Understanding Statutory Educational Royalties in Australia

Australia takes a unique approach to the use of screen content by teachers and students, which recognises educators’ need to access screen productions for learning purposes while upholding the rights of content creators to be fairly remunerated for the use of their copyrighted programs. For screen content creators, this provides an incentive to continue to make programs that are valuable to educators and helps their businesses remain viable through secondary royalty payments – feeding into an ecosystem that keeps high quality educational content flowing back to schools and tertiary institutions.

Screenrights is the government-appointed, not-for-profit society responsible for administering the access scheme. We license educational institutions that use broadcast screen content via platforms such as ClickView, Informit’s EduTV and TV4Education. From the usage records provided by the resource centres, Screenrights identifies the programs accessed by teachers and students and distributes royalties to the appropriate rightsholders from the licence fee collections. Last financial year we distributed $38.6 million in Australian Educational royaties to our 5,150 members, with royalties payable depending on how much the programs were used by institutions. Schools’ usage records saw a huge increase in volume over the pandemic shutdowns, and it’s fantastic to know that screen content provided such a valuable tool for remote learning. Interestingly, we saw the higher volume of usage sustained and continue to grow even after in-person classes recommenced.
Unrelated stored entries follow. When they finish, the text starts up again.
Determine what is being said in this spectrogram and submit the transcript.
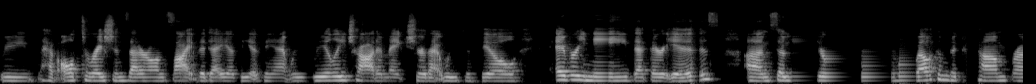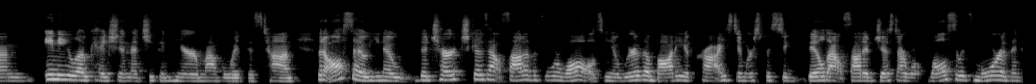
We have alterations that are on site the day of the event. We really try to make sure that we fulfill every need that there is. Um, so you're welcome to come from any location that you can hear my voice this time. But also, you know, the church goes outside of the four walls. You know, we're the body of Christ and we're supposed to build outside of just our walls. So it's more than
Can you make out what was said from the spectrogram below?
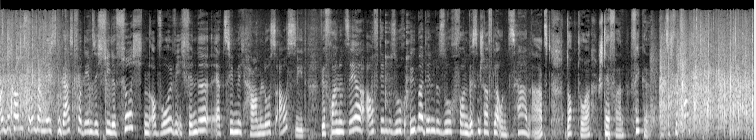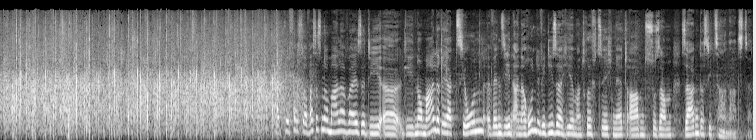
Und wir kommen zu unserem nächsten Gast, vor dem sich viele fürchten, obwohl, wie ich finde, er ziemlich harmlos aussieht. Wir freuen uns sehr auf den Besuch, über den Besuch von Wissenschaftler und Zahnarzt Dr. Stefan Fickel. Herzlich willkommen. Herr Professor, was ist normalerweise die, äh, die normale Reaktion, wenn Sie in einer Runde wie dieser hier, man trifft sich nett abends zusammen, sagen, dass Sie Zahnarzt sind?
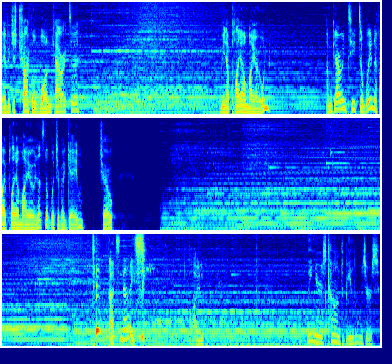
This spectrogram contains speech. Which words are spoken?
Maybe just try for one character? I mean, I play on my own? I'm guaranteed to win if I play on my own. That's not much of a game. Show. That's nice. Fine. Winners can't be losers.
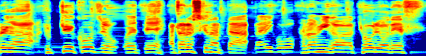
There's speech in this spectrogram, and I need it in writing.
れが復旧工事を終えて新しくなった第5只見川橋梁です。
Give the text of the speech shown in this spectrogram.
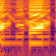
Bob, Bob,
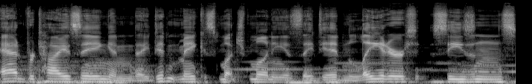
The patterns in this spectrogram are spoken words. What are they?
advertising and they didn't make as much money as they did in later seasons.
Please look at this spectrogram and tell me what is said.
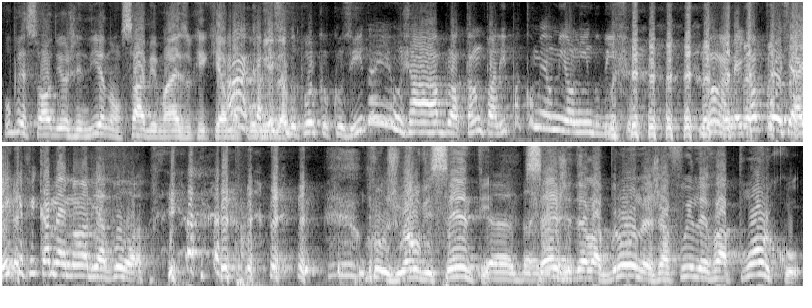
O pessoal de hoje em dia não sabe mais o que, que é uma ah, a comida. cabeça do porco cozida, eu já abro a tampa ali para comer o miolinho do bicho. Não, é a melhor coisa. É aí que fica a memória boa. O João Vicente, Ah, Sérgio Della Bruna, já fui levar porco.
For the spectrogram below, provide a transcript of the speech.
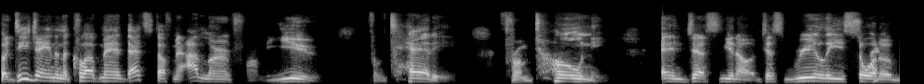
but DJing in the club, man, that stuff, man, I learned from you, from Teddy, from Tony, and just you know just really sort of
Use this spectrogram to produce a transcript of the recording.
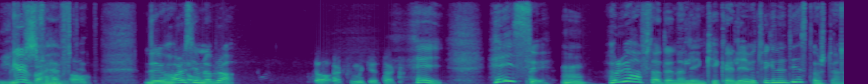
Gud vad häftigt. Du, har det så himla bra. Ja, tack så mycket. Tack. Hej. Hej Sy. Mm. Har du haft adrenalinkickar i livet? Vilken är din största?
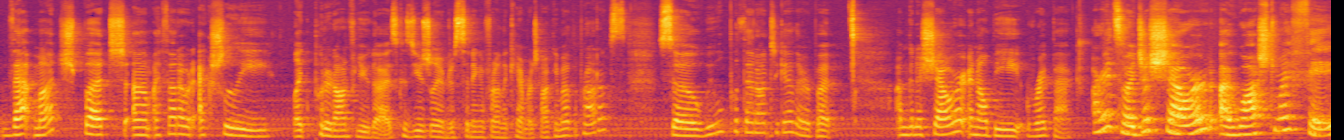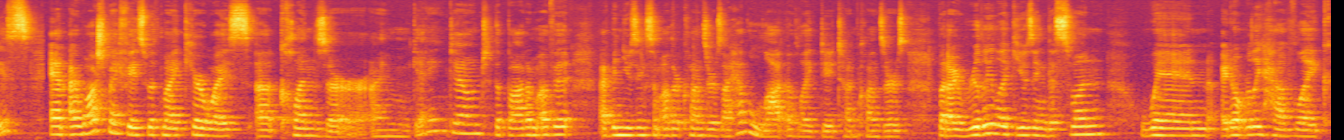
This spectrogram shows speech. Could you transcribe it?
that much, but um, I thought I would actually like put it on for you guys because usually I'm just sitting in front of the camera talking about the products. So we will put that on together, but I'm gonna shower and I'll be right back. All right, so I just showered, I washed my face, and I washed my face with my Kjaer Weis uh, cleanser. I'm getting down to the bottom of it. I've been using some other cleansers. I have a lot of like daytime cleansers, but I really like using this one when I don't really have like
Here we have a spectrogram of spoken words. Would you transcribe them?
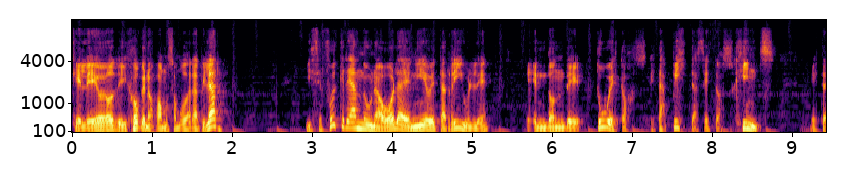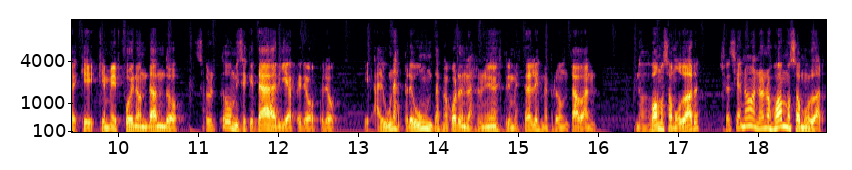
que Leo dijo que nos vamos a mudar a Pilar. Y se fue creando una bola de nieve terrible en donde tuve estos, estas pistas, estos hints que, me fueron dando, sobre todo mi secretaria, pero, pero eh, algunas preguntas, me acuerdo en las reuniones trimestrales me preguntaban, ¿nos vamos a mudar? Yo decía, no, no nos vamos a mudar,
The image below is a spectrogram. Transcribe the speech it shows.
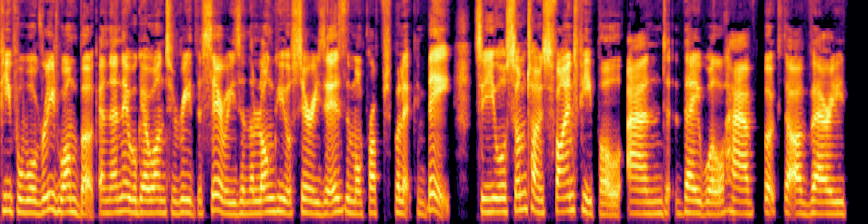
people will read one book and then they will go on to read the series. And the longer your series is, the more profitable it can be. So you will sometimes find people and they will have books that are very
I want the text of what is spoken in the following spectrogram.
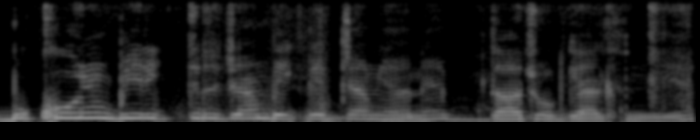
Bu koyunu biriktireceğim, bekleteceğim yani daha çok gelsin diye.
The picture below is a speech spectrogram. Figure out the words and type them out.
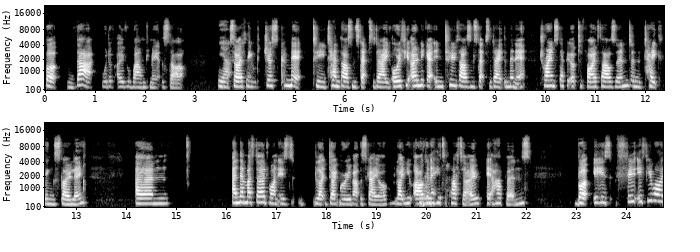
but that would have overwhelmed me at the start Yeah. so i think just commit to 10,000 steps a day or if you only get in 2,000 steps a day at the minute try and step it up to 5,000 and take things slowly. Um and then my third one is like don't worry about the scale. Like you are Mhm. going to hit a plateau. It happens. But it is if you are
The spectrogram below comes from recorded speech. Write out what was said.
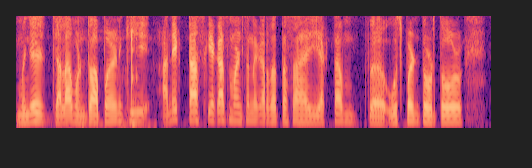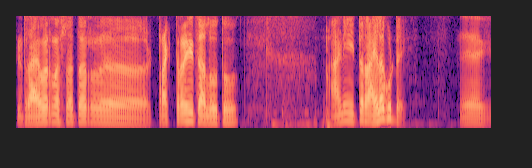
म्हणजे ज्याला म्हणतो आपण की अनेक टास्क एकाच माणसानं करतात तसा आहे एकटा ऊस पण तोडतो ड्रायव्हर नसला तर ट्रॅक्टरही चालवतो. आणि इथं राहायला कुठे? ए,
Currently Screenrights is working alongside other interested parties with the Attorney-General’s Department on the areas of copyright law that impact our members and stakeholders. We’re advocating to make sure the Screenrights educational licence continues to evolve in the changing broadcast landscape and remains valuable to the education and screen sectors in facilitating access to relevant screen content. Australia’s approach to this area of copyright has worked well for decades now, and it is in all parties’ interests to continue its support into the future.
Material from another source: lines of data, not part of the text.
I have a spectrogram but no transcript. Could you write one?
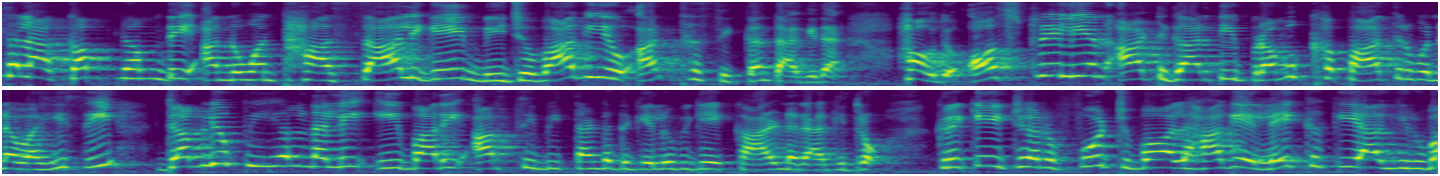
ಸಲ ಕಪ್ ನಮ್ದೇ ಅನ್ನುವಂತಹ ಸಾಲಿಗೆ ನಿಜವಾಗಿಯೂ ಅರ್ಥ ಸಿಕ್ಕಂತಾಗಿದೆ. ಹೌದು, ಆಸ್ಟ್ರೇಲಿಯನ್ ಆಟಗಾರ್ತಿ ಪ್ರಮುಖ ಪಾತ್ರವನ್ನು ವಹಿಸಿ ಡಬ್ಲ್ಯೂಪಿಎಲ್ನಲ್ಲಿ ಈ ಬಾರಿ ಆರ್ ಸಿ ಬಿ ತಂಡದ ಗೆಲುವಿಗೆ ಕಾರಣರಾಗಿದ್ರು. ಕ್ರಿಕೆಟರ್, ಫುಟ್ಬಾಲ್ ಹಾಗೆ ಲೇಖಕಿಯಾಗಿರುವ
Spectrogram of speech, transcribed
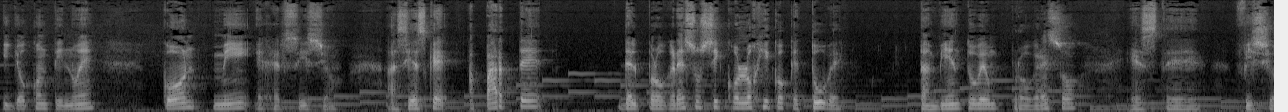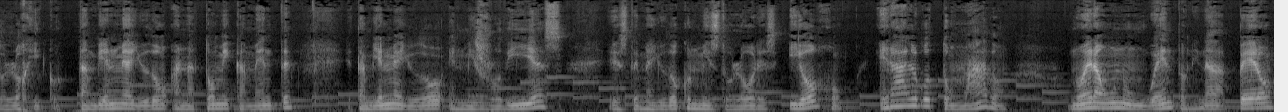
y yo continué con mi ejercicio. Así es que, aparte del progreso psicológico que tuve, también tuve un progreso este, fisiológico. También me ayudó anatómicamente, también me ayudó en mis rodillas, este, me ayudó con mis dolores. Y ojo, era algo tomado no era un ungüento ni nada, pero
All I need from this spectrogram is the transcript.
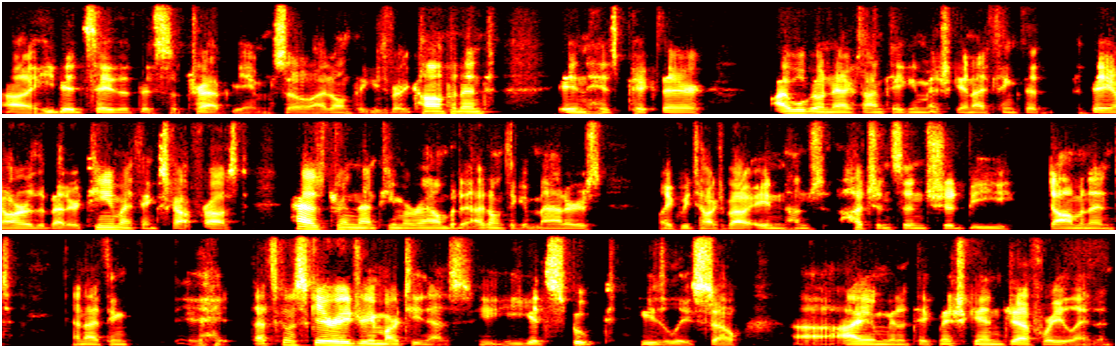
Uh, he did say that this is a trap game, so I don't think he's very confident in his pick there. I will go next. I'm taking Michigan. I think that they are the better team. I think Scott Frost has turned that team around, but I don't think it matters. Like we talked about, Aidan Hutchinson should be dominant, and I think that's going to scare Adrian Martinez. He, he gets spooked easily. So uh, I am going to take Michigan. Jeff, where you landing?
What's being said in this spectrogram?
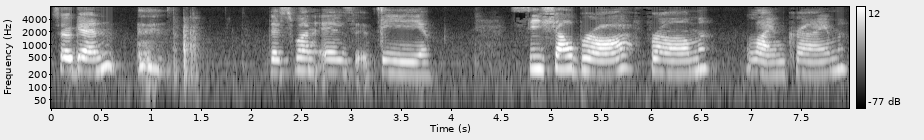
So again, This one is the Seashell Bra from Lime Crime.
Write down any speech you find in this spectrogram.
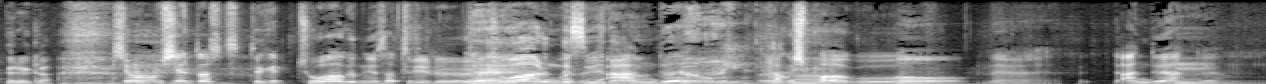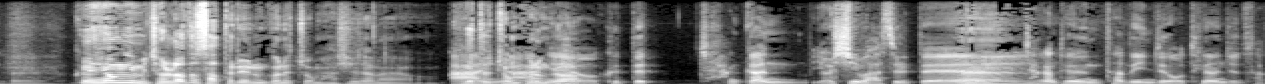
그러니까. 심현보 씨는 또 되게 좋아하거든요 사투리를 네, 좋아하는데 그게 맞습니다. 안 돼요 네. 하고 싶어 하고 어. 네. 안 돼요 안 음. 돼요 네. 그 형님이 전라도 사투리는 그네 좀 하시잖아요. 그것도 아니, 좀 그런가? 아니에요. 그때 잠깐 열심히 봤을 때 네. 잠깐 되는 듯하도 이제는 어떻게 하는지도 다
As a screen content creator, it’s important to understand the rights that pertain to these secondary royalties. They are transferable in the contracts you sign, so make sure that you know what you’re signing over when you see terms like ‘Screenrights royalties’, ‘secondary royalties’ or ‘collecting society royalties’. If you have retained these rights, it’s free to sign up as a Screenrights member to register your programs and receive any applicable secondary royalty payments. These also include government royalties and retransmission royalties for content that has been broadcast on Australian free-to-air television stations. You can appoint an agent to look after these royalties for you, but rightsholders should note that if they appoint an agent to collect Screenrights royalties on their behalf the agent may charge an administrative or agent’s fee on top of Screenrights’ costs.
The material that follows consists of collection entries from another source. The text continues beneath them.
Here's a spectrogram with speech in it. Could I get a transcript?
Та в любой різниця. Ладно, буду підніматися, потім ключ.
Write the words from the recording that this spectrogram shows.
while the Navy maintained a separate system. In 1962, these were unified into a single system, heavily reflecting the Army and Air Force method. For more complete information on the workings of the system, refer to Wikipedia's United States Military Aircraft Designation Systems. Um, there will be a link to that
As a not-for-profit organisation that works to support a vibrant screen industry, Screenrights is always looking at other ways we can help. We now offer Collection Account Management services (including Disbursement Administration), a Residuals service, and a Cultural Fund that supports screen industry initiatives through an annual grant round. If your funding agreements require a Letter of Intent to engage a Disbursement service, you can generate one in under 2 minutes with our free online tool. And if you need a refresher on recoupment, our free webinar series is available on-demand for you to watch at your leisure. We’re always happy to answer any questions you may have about secondary royalties or our services.